Described by Christie’s as “the most perfect diamond ever offered for sale at auction”, the stone reawakened the house’s passion and creativity, underscoring its commitment to perfection and quality at the highest level.
“When we acquired the Winston Legacy Diamond in 2013, we instantly knew that we wanted a way to share its beauty with our audiences around the world, and decided that there was no better way than through a collection of jewels that embody its extraordinary traits – pieces with all D-colored internally flawless diamond center stones,” comments Nayla Hayek, Harry Winston’s CEO. “I am incredibly proud of this collection and I think Mr Winston would be as well. When we set off on this journey more than three years ago, we had a vision for the collection; we wanted to create a series of one-of-a-kind jewels that really reflected the heart of the brand and spoke to Mr Winston’s true legacy.”
As Harry Winston said himself, “Nature produces so few perfect stones” and to find the quantity and quality of diamonds needed to create the Legacy collection is almost inconceivable. Once sourced, each stone then had to go through a rigorous evaluation process to ensure they all met the house’s exacting standards in terms of colour, clarity and proportions. In total, the Legacy has taken three years to complete, thus demonstrating an admirable commitment to perfection, quality and tradition in today’s fast-paced luxury goods world.
Presented as a number of high jewellery suites, many of the pieces draw reference to signature Harry Winston designs as the designers delved into the house’s historic archives.

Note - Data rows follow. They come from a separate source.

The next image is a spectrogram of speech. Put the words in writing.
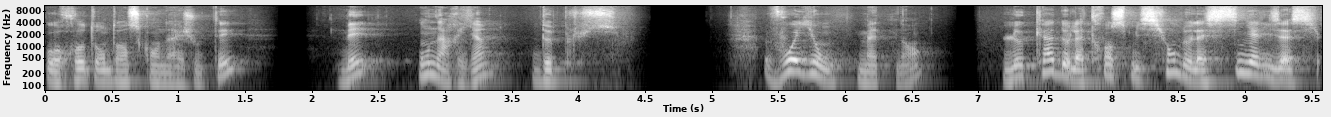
aux redondances qu'on a ajoutées, mais on n'a rien de plus. Voyons maintenant le cas de la transmission de la signalisation.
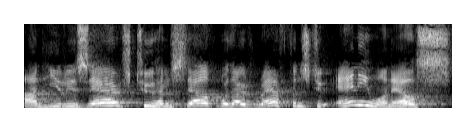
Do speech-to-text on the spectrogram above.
And he reserves to himself, without reference to anyone else,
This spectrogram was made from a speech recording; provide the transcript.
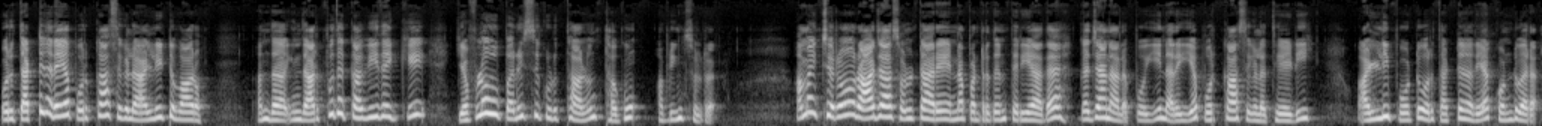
ஒரு தட்டு நிறைய பொற்காசுகளை அள்ளிட்டு வாரோம். அந்த இந்த அற்புத கவிதைக்கு எவ்வளவு பரிசு கொடுத்தாலும் தகும் அப்படின்னு சொல்கிறார் அமைச்சரும் ராஜா சொல்லிட்டாரே என்ன பண்ணுறதுன்னு தெரியாத கஜானால போய் நிறைய பொற்காசுகளை தேடி அள்ளி போட்டு ஒரு தட்டு நிறையா கொண்டு வரார்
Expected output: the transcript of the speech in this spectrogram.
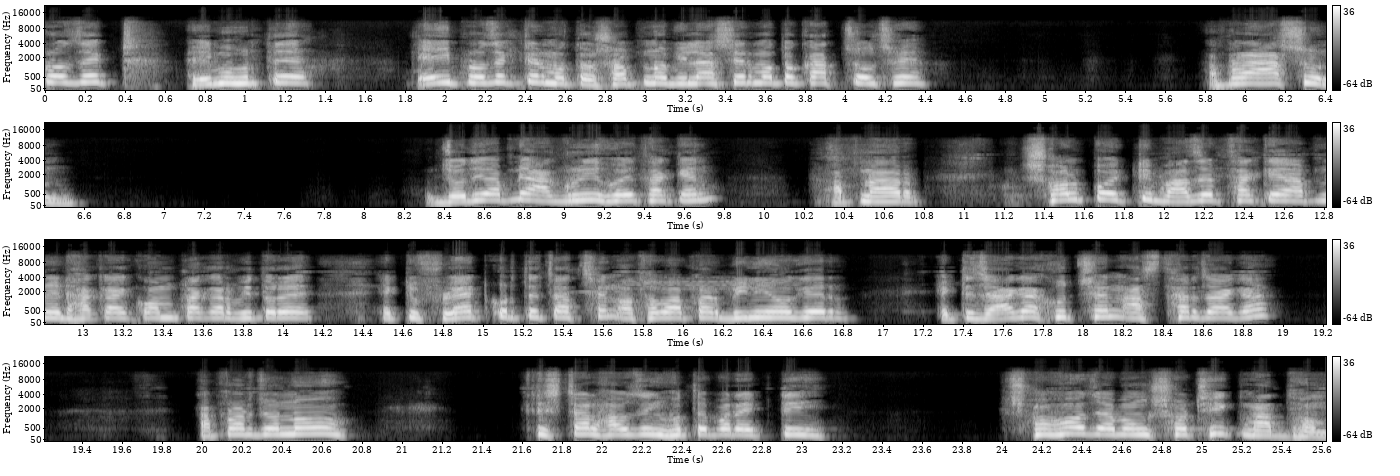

The famous Harry Winston cluster motif – created by the late Ambaji Shinde (responsible for many of Harry Winston’s iconic designs) in the 1940s, who was inspired by a holly wreath – has cropped up again and again in Harry Winston collections. It is characterised by its clever arrangement of pear- and marquise-shaped diamonds and reappears in Legacy in a pair of exquisite pear-shaped diamond earrings totalling more than six carats.
Of course, it is the innate simplicity of each piece that makes it quintessentially Harry Winston. Its late founder strongly believed that the stones should always come first when it came to a jewellery piece’s design, as Hayek explains: “Harry Winston believed that the beauty of a diamond should speak for itself. His signature aesthetic was to place diamonds at the forefront of designs in order to create fluid, more graceful jewels that highlighted the innate brilliance of its diamond center stones.” This has been captured in the collection’s 11 necklaces, which have been meticulously sculpted in invisible platinum in order to maximise the diamonds’ brilliance. One of the renowned designers responsible for capturing this fluidity in each piece was the late Maurice Galli, who worked with the house for many years up until his death last year.
Despite there having been much talk about this collection within the luxury jewellery circuit, Harry Winston has remained fairly discreet about its latest high jewellery collection and even forbade all press photography in the run up to its unveiling. While this may be unheard of in the public world of social media, it seems entirely fitting for a house whose founder allowed his pieces to speak for themselves.
The Legacy collection has been designed for a modern woman who truly appreciates quality, craftsmanship and rarity, but who is also not afraid to be noticed. As Harry Winston put it, “People will stare. So make it worth their while."
Legacy collection, POA, 171 New Bond Street, W1S, www.harrywinston.com.